Although, besides this somewhat silly particular plan, everything else done by both our hero and our villain is kind of clever! Just as you think “well, why doesn’t he do such-and-such?”, the character will do it! It’s not one of those movies where the plot only continues because the characters are too stupid to figure out a better way (what Roger Ebert called an “idiot plot”). The villain starts sealing up every entry and exit, hires bodyguards with flyswatters, even figures out who the fly was and, in the end, kidnaps his girlfriend!
Really, the only reason Mani wins in the end is that love is stronger than hate and he is actually willing to die for what he wants. Oh, and that he and Samantha still have this strange strange strange ability to communicate! That’s where the stalker-y beginning of their relationship pays off! Just like when he was a human and she refused to talk to him but he was able to somehow understand all her odd signals, now they can communicate through hand (flyhand? flyfeet? Something) gestures. I did start to wonder why she just didn’t give him ink and let him write out what he wanted, but I guess that’s not as cinematic.
I also noticed that I could kind of understand Mani-fly by the end too! Which is when I realized that a lot of his body language was less based on flies, and more based on dogs. The little head cocks, the wriggling the body before action, all of that, very cute and familiar. An excellent choice on the part of the CGI artists, dogs are very easy to interpret and most people sort of know how to understand them.
The whole thing is filled with excellent choices, really, right down to the ridiculous all-fly item number over the end credits. It’s just got this very light silly tone, without ever feeling like it isn’t taking this story seriously. That’s the key, you have to feel at every second like Samantha truly believes she is talking to the man she loved reborn as a fly, and that Sudeep enjoys taunting and torturing his enemy, the fly. If there is even the slightest hint of self-awareness or embarrassment or, worst of all, hipster detachment, the whole thing would fall apart.

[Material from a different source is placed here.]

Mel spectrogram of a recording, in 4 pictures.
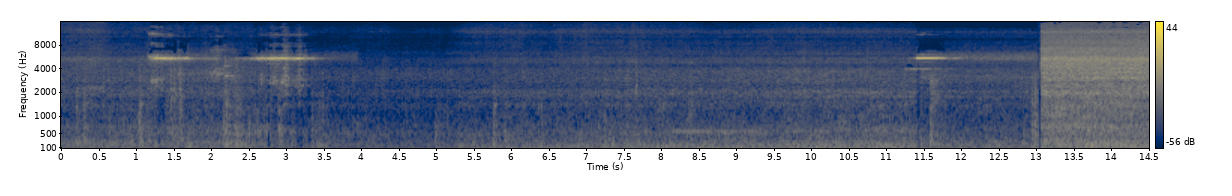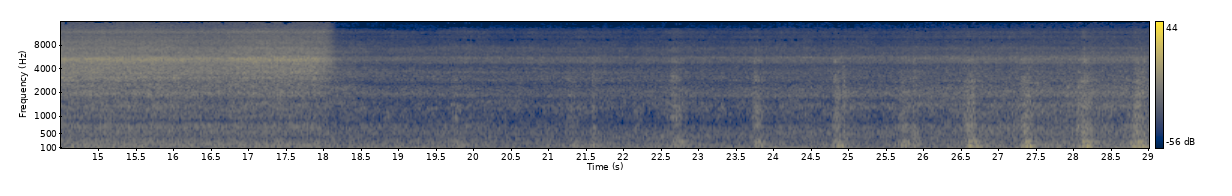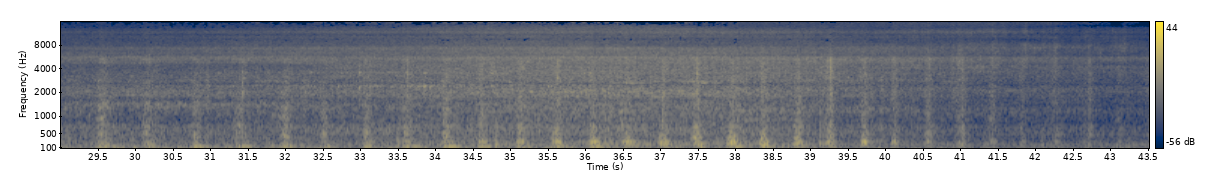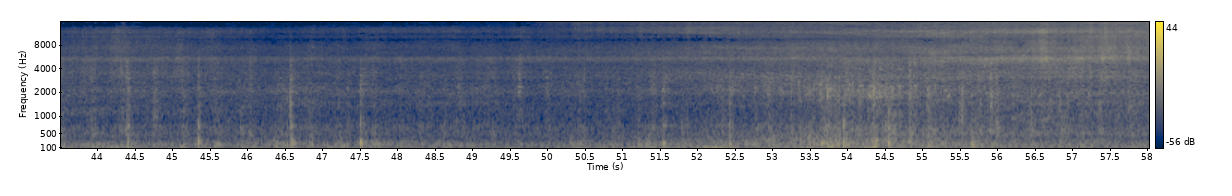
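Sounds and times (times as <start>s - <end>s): steam locomotive exhaust beats: 0.0s - 58.0s
steam hissing: 5.3s - 58.0s.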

The biggest kudos, of course, have to go to the director. He took this silly silly story, and he made it fun and smart and wonderful. And I really really hope he gets to do a sequel (rumored to be his next project after Bahubaali: The Conclusion), because I want to see where he goes with it next!